One of the main factors behind the delays to the Algiers airport upgrade was the government’s initial proposal to tender the project on a build-operate-transfer (BOT) basis. ‘Introducing private finance into airport construction can be difficult,’ says Bourgin. ‘It tends to be most effective when it involves the construction of a new terminal at an existing airport. In other cases, researching possible streams of financing can be a lengthy process which slows the development down.’ Financing is frequently an obstacle to airport developments. Construction of Tunisia’s Enfidha airport, for which AdP was awarded the $10 million design contract in 2000, has yet to be given the go-ahead for this reason.

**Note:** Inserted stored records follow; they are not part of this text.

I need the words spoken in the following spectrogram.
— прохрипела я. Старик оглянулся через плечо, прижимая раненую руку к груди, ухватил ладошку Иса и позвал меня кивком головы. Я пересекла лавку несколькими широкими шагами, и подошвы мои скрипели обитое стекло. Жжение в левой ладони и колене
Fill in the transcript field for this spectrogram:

‘In the Gulf, however, this is rarely a problem,’ says Bourgin. ‘Governments there have sufficient financial capacity to commission and implement new airport projects without any need to seek private funds. Moreover, the rapid expansion of the region’s carriers holds out the promise of substantial future revenue flows.’
The major airport expansions of the Gulf require consultants such as AdP to exercise the full range of their technical abilities. ‘The type of travel undertaken in the Gulf is very demanding in terms of the finish and the services that the airport designer has to provide the client,’ says Bourgin. ‘In addition to first-class and business travellers who travel to and from the region’s airports, there are often a large number of workers flying on East Asian routes who take with them a huge amount of luggage. These factors have implications on baggage-handling capacity and a wide range of other issues.’

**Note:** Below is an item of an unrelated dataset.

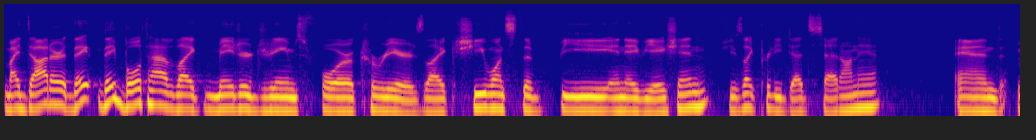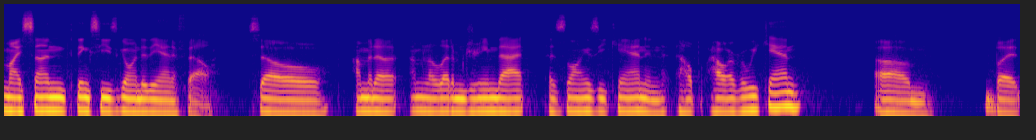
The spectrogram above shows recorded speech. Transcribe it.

AdP’s Gulf airport experience is growing. It has designed the second terminal at Abu Dhabi International Airport and is project manager and overall design and lead consultant for the massive $4,000 million expansion programme at Dubai International Airport. The project takes in everything from building a new passenger terminal and a huge cargo terminal to a major engineering workshop. ‘Even by Gulf standards, this is a major project,’ says Bourgin. ‘But the need is most definitely there. The Gulf will be a growth market for many years to come.’

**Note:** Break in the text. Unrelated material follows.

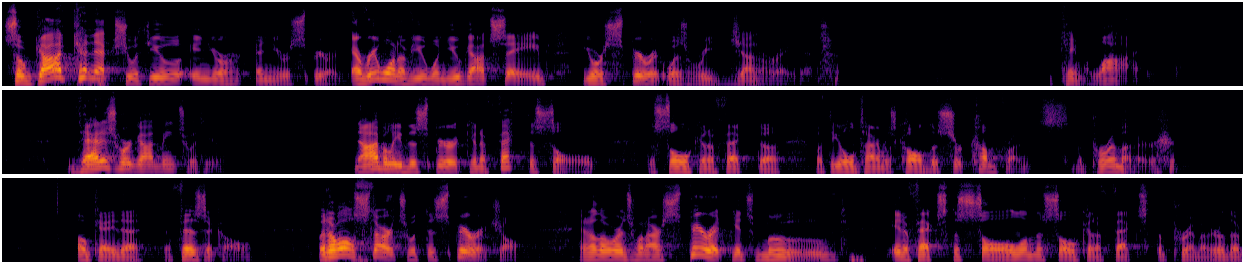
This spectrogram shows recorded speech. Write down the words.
So God connects with you in your, in your spirit. Every one of you, when you got saved, your spirit was regenerated. It came alive. That is where God meets with you. Now, I believe the spirit can affect the soul. The soul can affect the, what the old timers called the circumference, the perimeter. okay, the, the physical. But it all starts with the spiritual. In other words, when our spirit gets moved, it affects the soul, and the soul can affect the perimeter, the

Increasing capacity is not only an issue for air travel to Dubai. On the ground, the authorities are also preparing for a massive expansion in transport needs. In a first for the Gulf, Dubai Municipality has proposed the construction of a light rail transport (LRT) system, selecting Systra to carry out the preliminary engineering study for the scheme. ‘The decision to build an urban transport system is a very forward-thinking move by the local authorities,’ says Balensi. ‘Dubai, in common with other cities in the Gulf, is a modern city, built with the car in mind. The roads are wide and at present there is plenty of room to expand the highway network. But in 10 years’ time, the population will have doubled and it will be impossible to move around the city using only buses and cars.’
Under Systra’s proposed design, the LRT will consist of two lines, both comprising elevated and underground sections, covering a total of 70 kilometres and serving 55 stations. Estimated costs for the proposed project are put at $1,300 million, while Systra puts annual operating costs of the scheme at $155 million.
‘The Dubai LRT is one of the most important projects in the region,’ says Balensi. ‘It’s a vision for the future that other Gulf countries will later have to emulate. As the regional economies grow there will be an increasing requirement for workers in the service industries. These people are not going to live in the centre of cities, nor will they have the financial resources to own cars. If they are to get to work, then governments will have to contemplate mass transit systems. It’s the way forward.’